As the reader will soon see, lengthening the insurance term limits causes a considerable cost reduction, I had to publish that. But immediately a Supreme Court decision upset my plan. Lifetime health insurance, I had discovered, is much cheaper than insurance in bits and pieces. But now, by golly, I find the possibility is very real for the Affordable Care Act to be thrown out by a new President. So, back to the drawing board. I decided to publish around Obamacare, rather than confront it. Reconciling the unreconciled ACA with Health Savings Accounts would have to become a project, not a book. Meanwhile, the public can evaluate what becomes possible for healthcare financing, if people just leave politics at the door and try to fix the problem.
George Ross Fisher, MD
Philadelphia. December 9, 2016
Headlines in the Wall Street Journal announced collapse of Congressional healthcare reform. In the same edition, a small short article buried in its depths described a possibly major step toward its reform.
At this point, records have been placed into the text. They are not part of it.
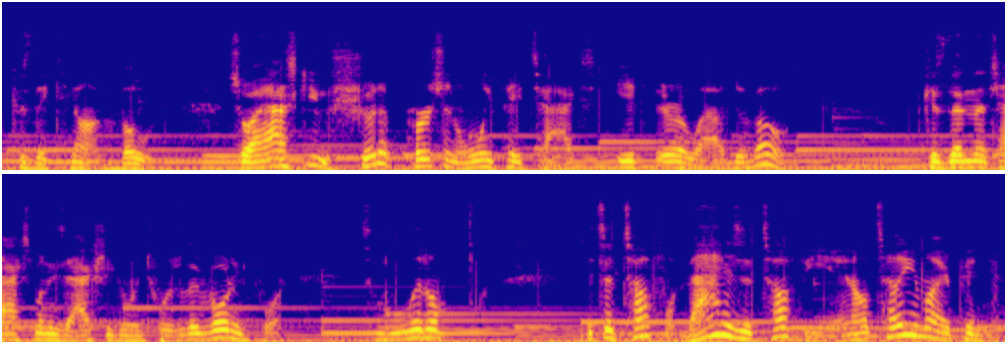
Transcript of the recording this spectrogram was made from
because they cannot vote. So I ask you, should a person only pay tax if they're allowed to vote? Because then the tax money is actually going towards what they're voting for. It's a little, it's a tough one. That is a toughie, and I'll tell you my opinion.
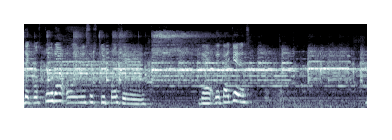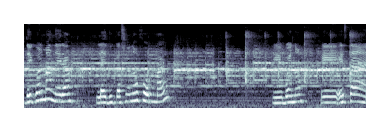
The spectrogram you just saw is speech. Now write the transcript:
de costura o en esos tipos de, de, talleres. De igual manera, la educación no formal, eh, bueno, eh, esta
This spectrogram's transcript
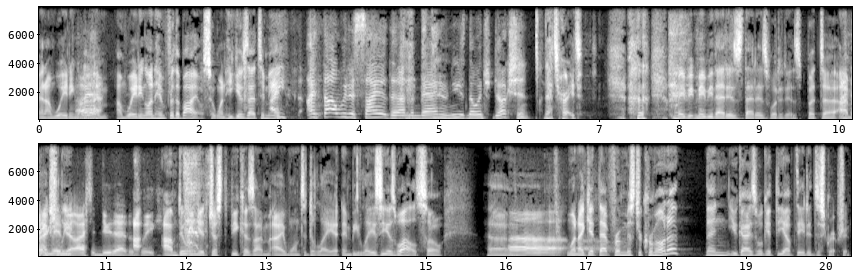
And I'm waiting on yeah. him. I'm waiting on him for the bio. So when he gives that to me, I, I thought we decided that I'm the man who needs no introduction. that's right. maybe maybe that is that is what it is. But uh, I'm actually maybe I should do that this I, week. I'm doing it just because I'm I want to delay it and be lazy as well. So uh, when I get that from Mr. Cremona, then you guys will get the updated description.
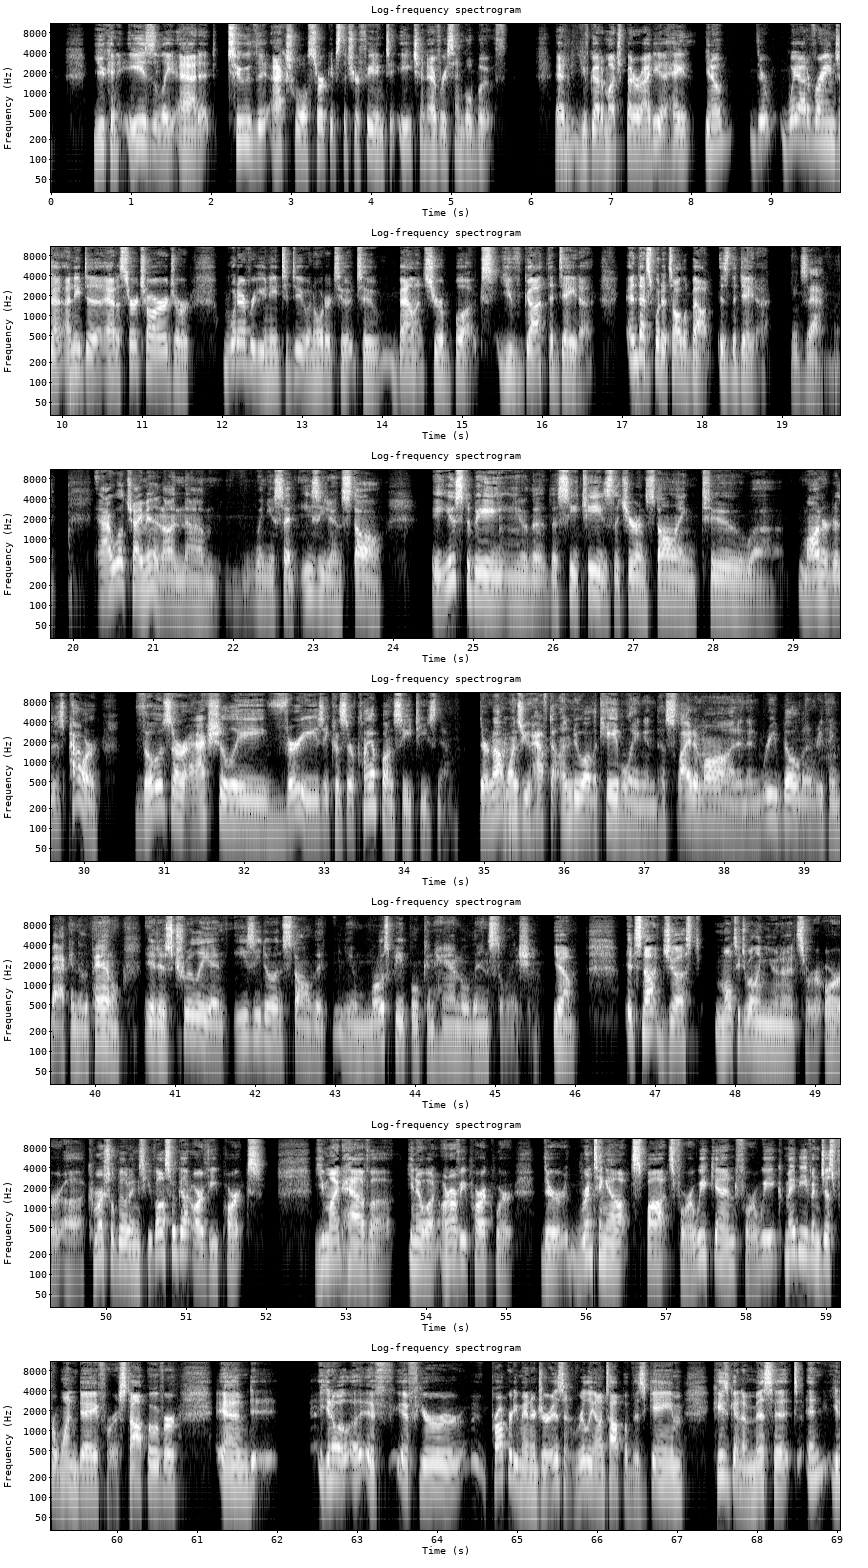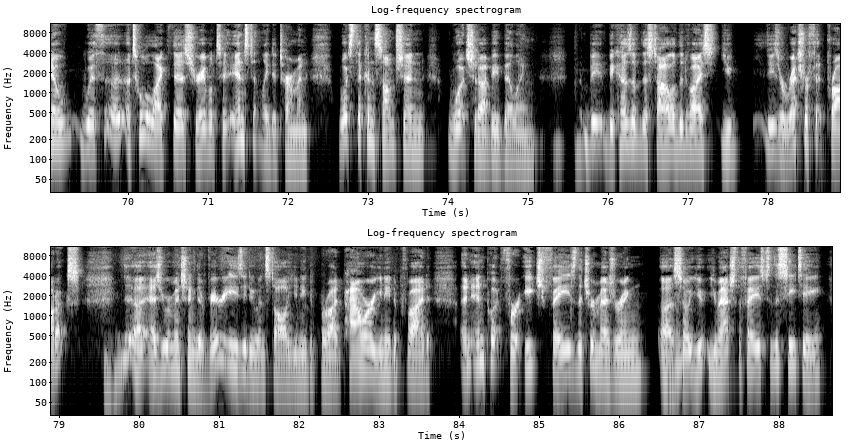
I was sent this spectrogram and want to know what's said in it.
you can easily add it to the actual circuits that you're feeding to each and every single booth. And you've got a much better idea. Hey you know they're way out of range. I, I, need to add a surcharge or whatever you need to do in order to to balance your books. You've got the data, and mm-hmm. that's what it's all about: is the data. Exactly. And I will chime in on um, when you said easy to install. It used to be you know the the CTs that you're installing to uh, monitor this power. Those are actually very easy because they're clamp on CTs now. They're not ones you have to undo all the cabling and to slide them on and then rebuild everything back into the panel. It is truly an easy to install that you know most people can handle the installation. Yeah, it's not just multi-dwelling units or, or uh, commercial buildings. You've also got RV parks. You might have a you know an RV park where they're renting out spots for a weekend, for a week, maybe even just for one day for a stopover, and you know if if your property manager isn't really on top of his game he's going to miss it and you know with a, a, tool like this you're able to instantly determine what's the consumption what should i be billing be, because of the style of the device you these are retrofit products. Mm-hmm. Uh, as you were mentioning, they're very easy to install. You need to provide power. You need to provide an input for each phase that you're measuring. Uh, mm-hmm. So you, you match the phase to the CT.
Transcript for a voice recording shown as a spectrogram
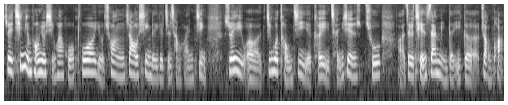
所以青年朋友喜欢活泼、有创造性的一个职场环环境。所以，呃，经过统计，也可以呈现出啊、这个前三名的一个状况。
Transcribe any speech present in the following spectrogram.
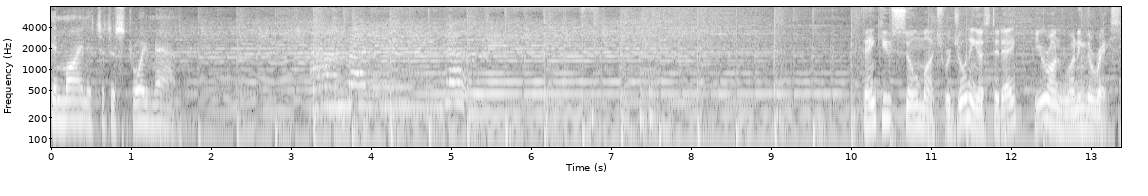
in mind is to destroy man. Thank you so much for joining us today here on Running the Race.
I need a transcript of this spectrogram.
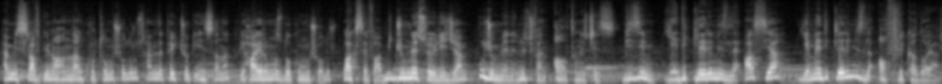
Hem israf günahından kurtulmuş oluruz hem de pek çok insana bir hayrımız dokunmuş olur. Bak Sefa bir cümle söyleyeceğim. Bu cümlenin lütfen altını çiz. Bizim yediklerimizle Asya, yemediklerimizle Afrika doyar.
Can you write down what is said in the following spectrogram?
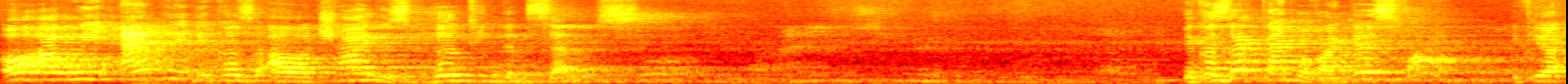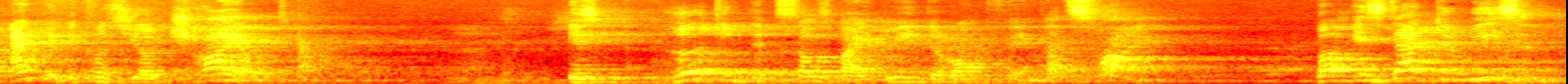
Or are we angry because our child is hurting themselves? Because that type of anger is fine. If you're angry because your child is hurting themselves by doing the wrong thing, that's fine. But is that the reason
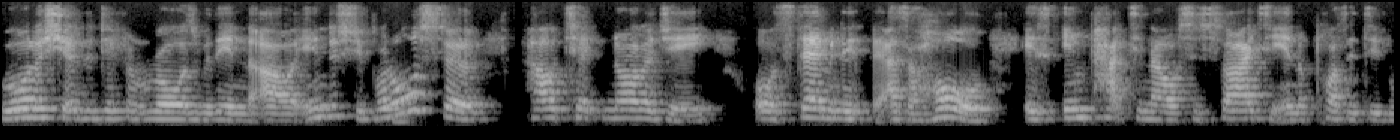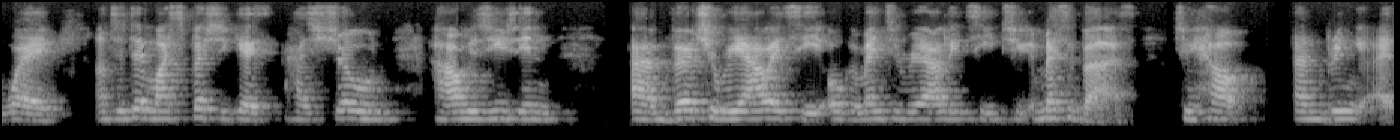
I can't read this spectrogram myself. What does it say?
We want to show the different roles within our industry, but also how technology or STEM as a whole is impacting our society in a positive way. And today, my special guest has shown how he's using um, virtual reality, augmented reality to metaverse to help and bring uh,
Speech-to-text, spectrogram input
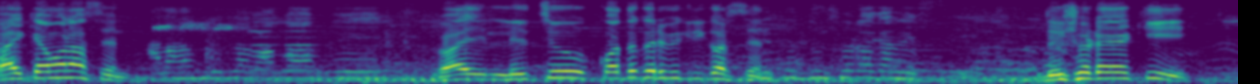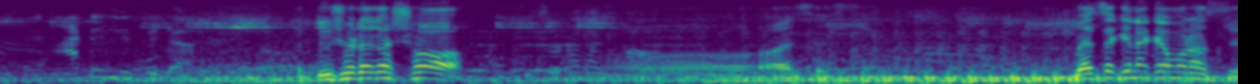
ভাই কেমন আছেন? আলহামদুলিল্লাহ ভালো আছি। ভাই লিচু কত করে বিক্রি করছেন? দুশো টাকা বেচছি। দুইশো টাকা কি? আটির লিচুটা। দুশো টাকা শ। দুশো আচ্ছা আচ্ছা। বেচা কিনা কেমন আছে?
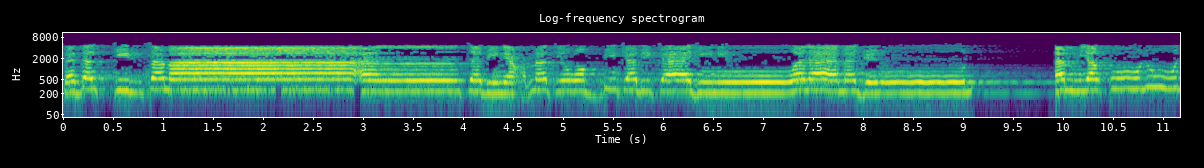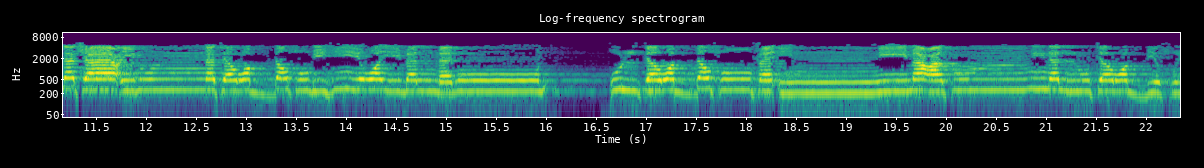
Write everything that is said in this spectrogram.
فذكر فما أنت بنعمة ربك بكاهن ولا مجنون. أم يقولون شاعر نتربص به ريب المنون. قل تربصوا فإني معكم من المتربصين.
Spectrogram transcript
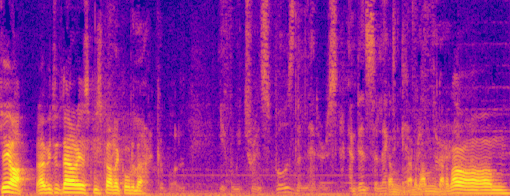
Cicho, robi tu teorie spiskowe, kurde. Remarkable. If we transpose the letters and then select Dam, dam, every dam, third, dam, dam.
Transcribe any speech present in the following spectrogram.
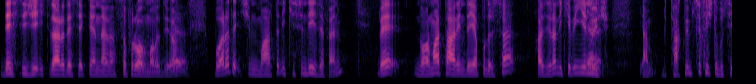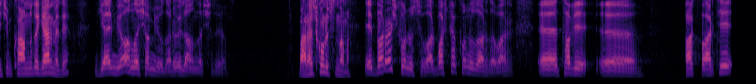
Destici iktidarı destekleyenlerden sıfır olmalı diyor. Evet. Bu arada şimdi Mart'ın ikisindeyiz efendim. Ve normal tarihinde yapılırsa Haziran 2023. Evet. Yani bir takvim sıkıştı. Bu seçim kanunu da gelmedi. Gelmiyor anlaşamıyorlar öyle anlaşılıyor. Baraj konusunda mı? E, baraj konusu var, başka konular da var. E, tabii e, AK Parti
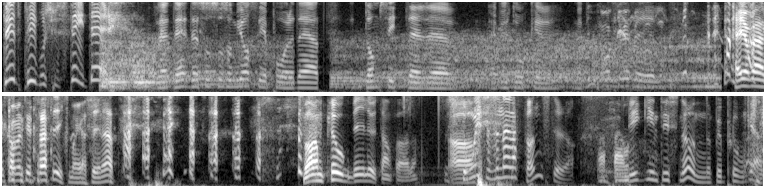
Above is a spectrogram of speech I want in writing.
Dead people should stay dead. Det, det, det är så, så som jag ser på det, det är att de sitter... eh, Är vi ute och åker med bil? Åker bil. Hej och välkommen till Trafikmagasinet. Var en plogbil utanför. Stå inte så nära fönster då. Ligg inte i snön och bli plogad.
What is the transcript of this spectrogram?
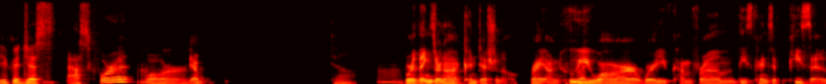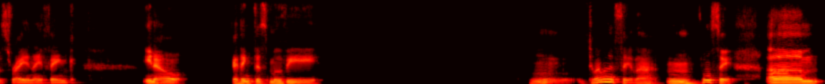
you could just ask for it mm-hmm. or yep yeah mm. where things are not conditional right on who right. you are where you've come from these kinds of pieces right and i think you know i think this movie Hmm. Do I want to say that? Mm, we'll see. Um,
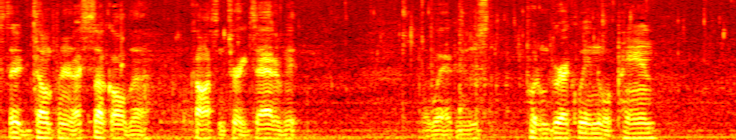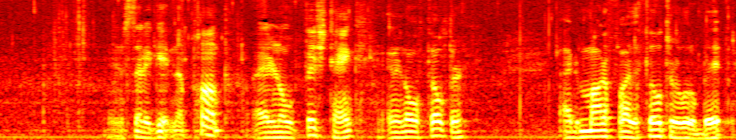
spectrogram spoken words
instead of dumping it. I suck all the concentrates out of it. That way I can just put them directly into a pan. And instead of getting a pump, I had an old fish tank and an old filter. I had to modify the filter a little bit,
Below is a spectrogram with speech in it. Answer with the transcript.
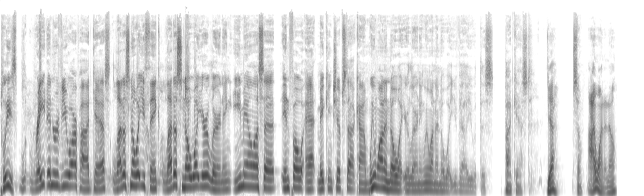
Please l- rate and review our podcast. Let us know what you think. Let us know what you're learning. Email us at info at makingchips.com. We want to know what you're learning. We want to know what you value with this podcast. Yeah. So, I want to know.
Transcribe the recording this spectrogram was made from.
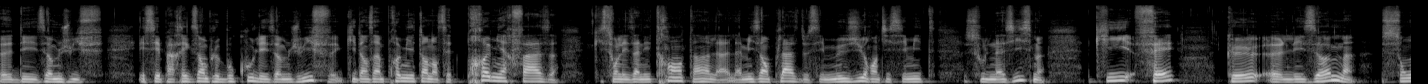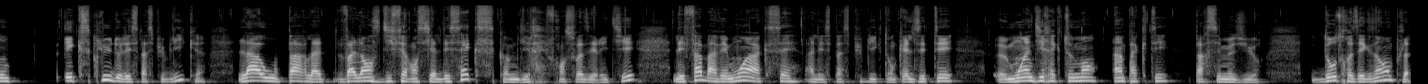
des hommes juifs. Et c'est par exemple beaucoup les hommes juifs qui, dans un premier temps, dans cette première phase, qui sont les années 30, hein, la, mise en place de ces mesures antisémites sous le nazisme, qui fait que euh, les hommes sont exclus de l'espace public, là où par la valence différentielle des sexes, comme dirait Françoise Héritier, les femmes avaient moins accès à l'espace public, donc elles étaient euh, moins directement impactées par ces mesures. D'autres exemples,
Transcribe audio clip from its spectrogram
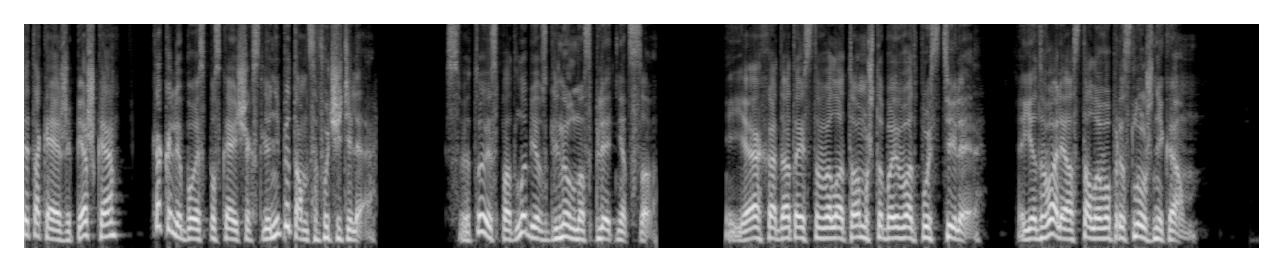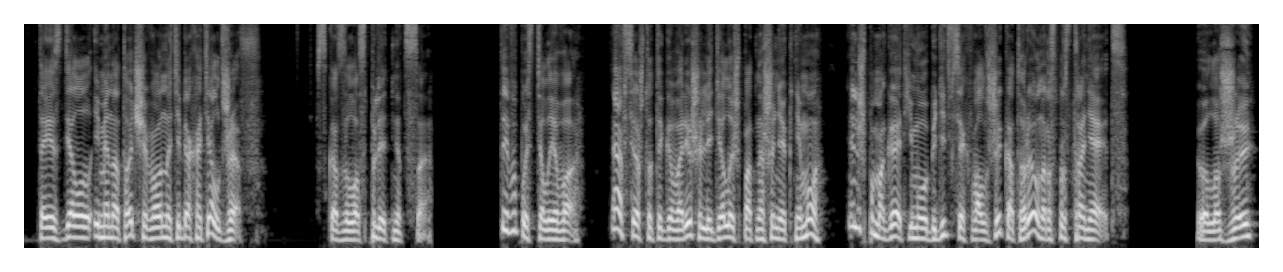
ты такая же пешка, как и любой из спускающих слюни питомцев учителя. Святой из-под взглянул на сплетницу. «Я ходатайствовал о том, чтобы его отпустили. Едва ли остал его прислужником». «Ты сделал именно то, чего он на тебя хотел, Джефф», — сказала сплетница. «Ты выпустил его, а все, что ты говоришь или делаешь по отношению к нему, лишь помогает ему убедить всех во лжи, которые он распространяет». «Лжи?»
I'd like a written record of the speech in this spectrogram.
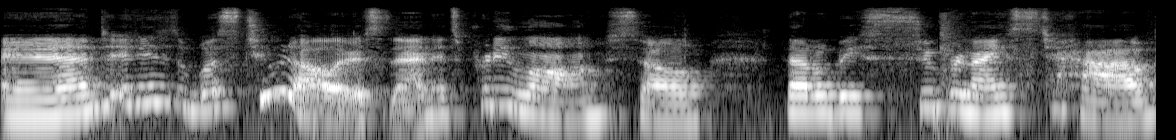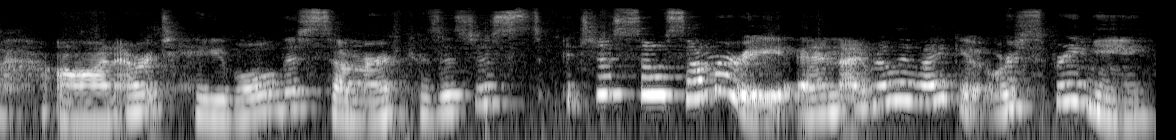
and it is was $2 then. It's pretty long, so that'll be super nice to have on our table this summer because it's just it's just so summery and I really like it or springy.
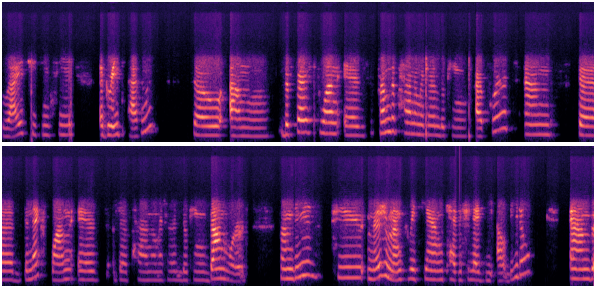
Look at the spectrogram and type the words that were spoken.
the right, you can see a grid pattern. So um, the first one is from the pyranometer looking upward, and the, the next one is the pyranometer looking downward. From these two measurements, we can calculate the albedo. And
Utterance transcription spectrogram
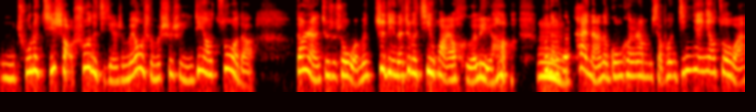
嗯，除了极少数的几件事，没有什么事是一定要做的。当然，就是说我们制定的这个计划要合理哈，不能说太难的功课让小朋友今天一定要做完，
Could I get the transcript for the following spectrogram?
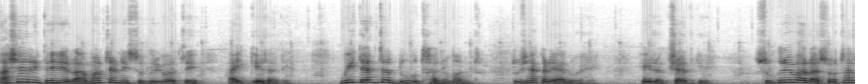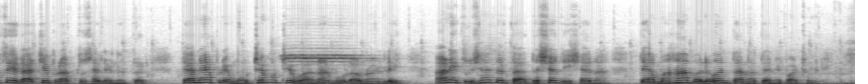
अशा रीतीने रामाचे आणि सुग्रीवाचे ऐक्य झाले. मी त्यांचा दूत हनुमंत तुझ्याकडे आलो आहे. हे लक्षात घे. सुग्रीवाला स्वतःचे राज्य प्राप्त झाल्यानंतर त्याने आपले मोठे मोठे वानर बोलावून आणले आणि तुझ्याकरता दशदिशांना त्या महाबलवंतांना त्याने पाठवले.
Martin Feldstein calmly observed, a tax exemption for healthcare insurance of 2.9% really amounts to a wage increase whose elimination might go a long way toward paying for the eighty-year mess Henry J. Kaiser had created. (In fact, it was effectively taxable income of 4%.)
It was all so simple: healthcare extended longevity, created thirty years of new retirement cost. In turn, exempting the premium for healthcare became a tax-exempt increase in wages -- for the 70% of employees getting insurance as a gift. Maybe not at first, but wages adjust to expect it during eighty years. Social Security could not cope with an extra thirty years, so SSA was going broke, while health insurance was actually the main cause of increased longevity.
But notice how unused Health Savings Accounts automatically turn into retirement accounts (IRAs) for Medicare recipients. So if you are lucky and prudent with healthcare, or if you overfund an HSA, unused healthcare money makes a reappearance in retirement funds where it belongs. If you have used up the money, you have probably been sick, and maybe won't need so much for a shortened retirement. Increasingly, expensive healthcare hits the elderly hardest, so there are many years during which compound interest overcomes inflation. At the rate things are going, retirement may become four times as expensive as Medicare, so let's consider that future.
Medicare doesn't save its withholdings, it uses "pay as you go" and spends the money on other things, like battleships. Therefore, to make any use of this windfall, it is necessary to save it, invest it, and use it for retirement. Just doing that much might redirect the other 30% of the withheld tax to its intended purpose. So the economic effect would be considerable, just by stirring around in that corner of it.
New blog 2016-11-23 00:16:24 description
Martin Feldstein Does It Again: Eliminate Tacit Tax Exemption for 70% of Workers Denied To the Rest
The Henry Kaiser tax exemption for health would pay toward Social Security, indirectly paying for retirement, which health insurance prolonged.